This refers to the method of conducting a Sunday morning church service where all the events surrounding the service are tailored with the unchurched in mind. The goal of this model is to attempt to make the “seeker” feel comfortable by making the service understandable and enjoyable. In this sense, the church is attempting to build a bridge with the unbeliever with the ultimate goal that they will hear the Gospel and be saved. The preaching model in the seeker churches follows suit. Every sermon is simply another way to present the Gospel. Deeper learning, fellowship, and discipleship are encouraged but are not normally part of the Sunday service. They are commonly found in mid-week small groups and studies. Opponents of the seeker model will argue that the Sunday service is not meant to be for the unbelievers, but for believers. There is a wide range within the spectrum of how seeker-sensitive a church might be. One end might be thought of as “seeker-friendly” and the other “seeker-driven.”
(also: “seeker-friendly,” “seeker churches,” and “seeker-driven”)
Just in case you missed my post about this at iMonk.com, here is what I said:
How has the “seeker” emphasis affected your perception of your congregation’s worship services?
I am from a tradition (Dallas Seminary-type Bible/Community Church) that is not too friendly toward the idea of “seeker friendly.” When Rick Warren’s book Purpose Driven Church first came out, it was critiqued very heavily in these parts (boarding on anathema!), and it was very moderately seeker sensitive compared to much of what is now going on in Evangelicalism! My tradition believes that the actual church service on Sunday Morning is for the believer, not so much for the unbeliever (this is key). Believers are to go out into the world with the message of Jesus Christ. Therefore, our purpose is not to attract the world to the church building or Sunday Service. For example, the church service itself is not the church, it is a particular function of the church. Christians do not go to church, we are the church. People themselves are to be seeker friendly, not the church service. Church service is to perform a particular function of covenant renewal among believers. This comes through discipleship, fellowship, and worship. To make the church service seeker friendly is like trying to make a court room seeker friendly in order to attract the outside world. There is a particular purpose of the court. Outsiders are welcome, but their presence will not detract or manipulate the main objective. The ultimate evangelistic goal is not to make people come to church, but for the church to be salt and light as the people of God in every situation. Yet, at the same time, we are not naïve enough to think that all those who come to the church or are members of the church are all truly Christian. The church is filled with non-Christian members. As well, we welcome anyone to come, therefore there will be seekers in attendance. For this reason, the essence of the Gospel will often be communicated during every church service.
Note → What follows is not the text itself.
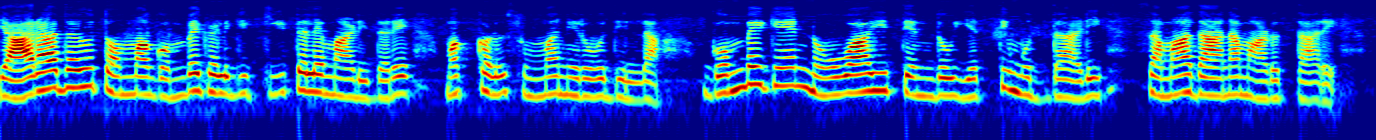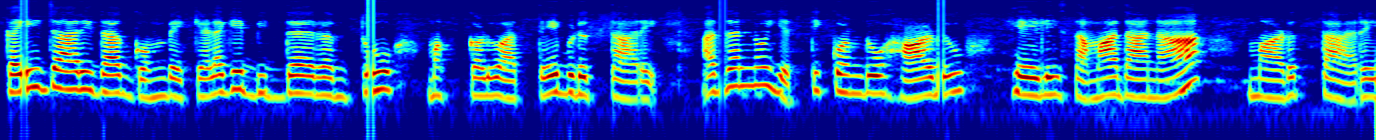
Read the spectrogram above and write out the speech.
ಯಾರಾದರೂ ತಮ್ಮ ಗೊಂಬೆಗಳಿಗೆ ಕೀಟಲೆ ಮಾಡಿದರೆ ಮಕ್ಕಳು ಸುಮ್ಮನಿರುವುದಿಲ್ಲ. ಗೊಂಬೆಗೆ ನೋವಾಯಿತೆಂದು ಎತ್ತಿ ಮುದ್ದಾಡಿ ಸಮಾಧಾನ ಮಾಡುತ್ತಾರೆ. ಕೈ ಜಾರಿದ ಗೊಂಬೆ ಕೆಳಗೆ ಬಿದ್ದರಂತೂ ಮಕ್ಕಳು ಅತ್ತೇ ಬಿಡುತ್ತಾರೆ. ಅದನ್ನು ಎತ್ತಿಕೊಂಡು ಹಾಡು ಹೇಳಿ ಸಮಾಧಾನ ಮಾಡುತ್ತಾರೆ.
This is not to say that we want the church to be “seeker repulsive” by any means. We desire to welcome the outsider and be salt and light as the outsider comes into the church. With open arms we will help the seeker to understand what we are doing and why. But we don’t want to accommodate our service for the sake of the seeker at the expense of the purpose.
Are there changes you have made to accommodate and bring back seekers?
Over the last decade, while our spoken attitude toward the seeker friendly “movement” has generally stayed the same, you can see many changes and adaptations. Most Dallas Seminary type Bible/Community churches have placed more emphasis on changing the type of worship that is offered. I am not too sure that this could be called seeker friendly since this is actually a change in preference from the church body itself. As well, “christianese” is not spoken quite as much. But, again, this is not so much because of the seeker, but from a desire to speak in a way that is understandable and less traditionalistic. The language of tradition is good, the language brought about by traditionalism is deterring to both the believer and the seeker.
Are there changes you would never consider, even if it would put more non-Christians in your service?
Yes, accommodating truth. For example, because the culture is much less tolerant of the doctrine of Hell, this does not mean we don’t teach it. We may be more sensitive toward people’s feelings and change the way we approach it, but this will amount to an empathy toward society in general, knowing that the body of Christ may be affected by the same feelings.
Having said this, whatever means can be used to make the Gospel and discipleship more effective will be used. Whether it is using air conditioners, electric lights, holding Saturday services, using PowerPoint screens, changing the name “Sunday School” to “Fellowship” or making home groups available, and the like, these are all accommodations to the effectiveness of the Gospel. While there are many Bible churches that have become Fundamentalistic, believing that the way they conduct church service on Sunday morning is also part of the Gospel, the spirit of my tradition does not promote such. This would be more in line with Roman Catholic and Eastern Orthodox expressed theology (i.e. they believe that the way church is done is part of the Gospel). However, all traditions are susceptible to the temptation to become traditionalistic. Our tradition must continually assess ourselves, asking if those methods that we hold on to are the way things are supposed to be done or simply the way we have done them for a really long time. Change is good for the church in this sense. I know a Dallas Seminary pastor who intentionally mixes things up ever so often to keep his people from falling in love with the way the church service rolls. I think this is good.